[What you have to do] The answer must consist of every line from the entries that holds the word "order".

[Records to process]
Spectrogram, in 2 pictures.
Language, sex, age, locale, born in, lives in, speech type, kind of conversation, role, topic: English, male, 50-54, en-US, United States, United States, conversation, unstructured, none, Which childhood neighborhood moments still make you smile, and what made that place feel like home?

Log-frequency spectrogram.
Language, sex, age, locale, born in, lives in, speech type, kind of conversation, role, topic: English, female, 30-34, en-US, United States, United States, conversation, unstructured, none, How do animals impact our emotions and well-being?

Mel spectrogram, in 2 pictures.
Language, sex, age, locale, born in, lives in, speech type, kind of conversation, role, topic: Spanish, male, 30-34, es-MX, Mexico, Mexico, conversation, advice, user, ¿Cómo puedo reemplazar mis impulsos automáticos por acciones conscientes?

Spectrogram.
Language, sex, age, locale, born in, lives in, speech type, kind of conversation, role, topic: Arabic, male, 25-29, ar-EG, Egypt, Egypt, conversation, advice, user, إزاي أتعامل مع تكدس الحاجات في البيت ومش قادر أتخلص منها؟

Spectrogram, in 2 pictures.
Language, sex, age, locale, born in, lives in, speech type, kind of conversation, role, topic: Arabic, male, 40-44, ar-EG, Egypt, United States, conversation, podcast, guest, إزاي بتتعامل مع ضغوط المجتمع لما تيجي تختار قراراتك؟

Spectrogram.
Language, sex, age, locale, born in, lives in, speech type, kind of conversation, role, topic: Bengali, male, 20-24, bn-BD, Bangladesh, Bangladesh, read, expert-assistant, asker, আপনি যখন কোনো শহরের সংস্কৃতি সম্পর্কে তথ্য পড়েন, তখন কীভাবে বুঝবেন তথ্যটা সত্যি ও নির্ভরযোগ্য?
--
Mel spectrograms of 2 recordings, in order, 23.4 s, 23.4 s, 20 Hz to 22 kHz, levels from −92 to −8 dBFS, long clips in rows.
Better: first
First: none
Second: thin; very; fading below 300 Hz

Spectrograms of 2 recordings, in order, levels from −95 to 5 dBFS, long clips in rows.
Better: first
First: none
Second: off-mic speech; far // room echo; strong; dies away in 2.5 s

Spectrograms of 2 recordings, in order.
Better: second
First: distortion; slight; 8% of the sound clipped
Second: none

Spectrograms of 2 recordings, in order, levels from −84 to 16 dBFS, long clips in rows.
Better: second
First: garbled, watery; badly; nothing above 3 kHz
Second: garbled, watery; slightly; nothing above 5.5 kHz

[The answer]
Mel spectrograms of 2 recordings, in order, 23.4 s, 23.4 s, 20 Hz to 22 kHz, levels from −92 to −8 dBFS, long clips in rows.
Spectrograms of 2 recordings, in order, levels from −95 to 5 dBFS, long clips in rows.
Spectrograms of 2 recordings, in order.
Spectrograms of 2 recordings, in order, levels from −84 to 16 dBFS, long clips in rows.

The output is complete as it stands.